Phil Leigh, a Civil War author and blogger who I’ve never heard of or interacted with before, criticizes me in a recent blog post about the Confederate flag on his website. The issue begins with an essay by Andy Hall. Noticing that a popular photo-shopped image of a World War II Marine in the Pacific with a Confederate flag was going viral on social media, Hall did some quick research and clearly demonstrated that the photo was a fake. I re-blogged the essay here because I appreciated Hall’s detective work and efforts to correct misinformation on the internet. By sharing it on this blog, however, I seemed to have fallen into Leigh’s bad graces.
Leigh argues that both Hall and I ignore tangible evidence that some white southern soldiers flew the Confederate flag during WWII and that they flew it as a genuine expression of southern pride. He also points to a different post of his where he shares nine real images of WWII soldiers with Confederate flags.
Okay, great, but that wasn’t the point of Hall’s post or why I shared it here.
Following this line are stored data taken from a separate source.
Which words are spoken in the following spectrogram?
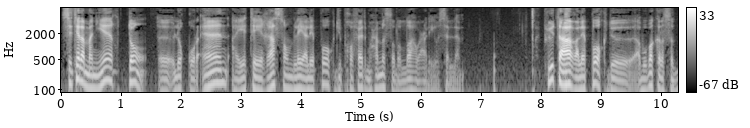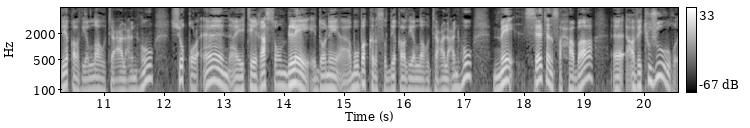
C'était la manière dont le Coran a été rassemblé à l'époque du prophète Mohammed. Plus tard, à l'époque de Abu Bakr as-Siddiq ta'ala anhu, ce Coran a été rassemblé et donné à Abu Bakr as-Siddiq ta'ala anhu, mais certains sahaba euh, avaient toujours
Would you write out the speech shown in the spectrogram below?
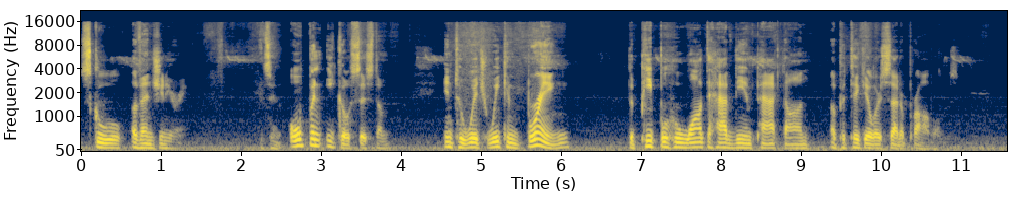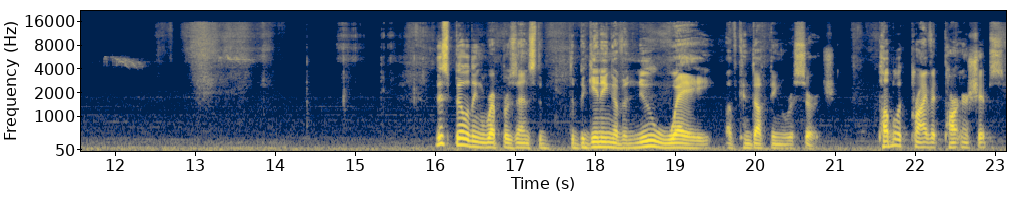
School of Engineering. It's an open ecosystem into which we can bring the people who want to have the impact on a particular set of problems. This building represents the, the beginning of a new way of conducting research. Public-private partnerships,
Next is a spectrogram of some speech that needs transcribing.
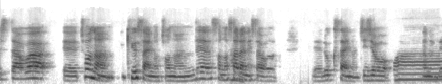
下はえー、長男、9歳の長男で、そのさらに下は、えー、6歳の次女なので、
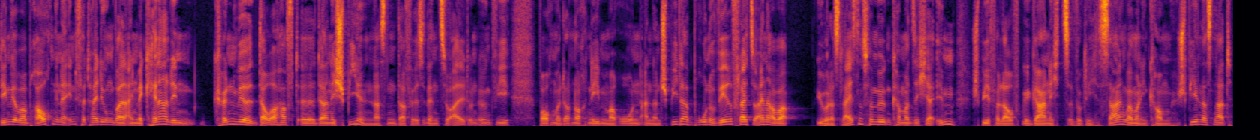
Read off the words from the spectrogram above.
den wir aber brauchen in der Innenverteidigung, weil ein McKenna, den können wir dauerhaft äh, da nicht spielen lassen. Dafür ist er denn zu alt und irgendwie brauchen wir doch noch neben Maron einen anderen Spieler. Bruno wäre vielleicht so einer, aber über das Leistungsvermögen kann man sich ja im Spielverlauf gar nichts Wirkliches sagen, weil man ihn kaum spielen lassen hat.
Neither Hall nor I deny the existence of Confederate flags among WWII soldiers, and Hall did not write the post with the intention of providing an overview of the flag’s use during the war. The point of the post was to highlight a deliberate attempt to falsify history for the purpose of promoting a contemporary political position and a preferred version of history. The post also highlights how quickly misinformation spreads on social media. If you want to use images of WWII soliders flying Confederate flags, share the real pictures, plain and simple. Why distort the past to promote Confederate heritage today? It’s lazy and dishonest.
Leigh is not finished with me, however. In a detour of his critique of Hall, he also criticizes my recent essay for the Journal of the Civil War Era about Civil War gift shops and concludes that “[Sacco] sees no reason why items displaying the Confederate flag should be sold in Civil War museum gifts shops.” Again, that was not the point of the essay. My argument is that memory scholars and public historians need to undertake a more critical analysis of the items that are sold in these spaces. What do those items say about the ways people remember the Civil War? What are the values of a given historic site, and how do gift shop items reinforce or detract from those larger values and mission of a site? That is not the same as saying all Confederate flags must go, and I even concluded the essay by saying that a “one-size-fits-all solution” to the questions I raise does not exist. If Civil War gift shops want to continue selling Confederate merchandise, great. I think it is more than fair, however, to put that merchandise under a critical lens and push museums to think about gift shops as an extension of their mission. My point is not to engage in “political correctness” or an outright ban on selling Confederate flags, which Leigh and his commenters suggest.
On top of these critiques, Leigh feels the need to point out my employment status to his readers, although he does not do the same for Hall. One wonders why he feels the need to do that other than to suggest that my employer creates a bias that prevents me from practicing honest history, or that I have some sort of alternate motive for writing about history besides seeking truth and understanding. Perhaps there’s a different way to interpret Leigh’s mention of my employment status, but I do find the action very odd regardless.
Let’s get to the bottom of this strange discussion and put it to rest: altering historic photos for the purpose of promoting a contemporary political cause or a preferred version of history is wrong. Sharing these photos online is doubly wrong, and the image in question that Hall exposed as being photo-shopped has unfortunately gone viral. Hall was right to correct it, as he’s done with a lot of bad history over the years on his blog. Why does Leigh feel the need to criticize Hall instead of the people who create and share false history? Furthermore, it’s rather pretentious for someone who does not know me to title their post “Which Historian Cares About the Truth?” and then subtly suggest that I (and Andy Hall) don’t. You’ll have to forgive me if I find such an approach obnoxious and bothersome. It’s one thing to say “I disagree with your conclusions,” but another thing entirely to say that I don’t care about the truth.
I welcome comments of the former variety, but not of the latter. Mr. Leigh suggests readers view both of our essays and draw their own conclusions, and I encourage the same.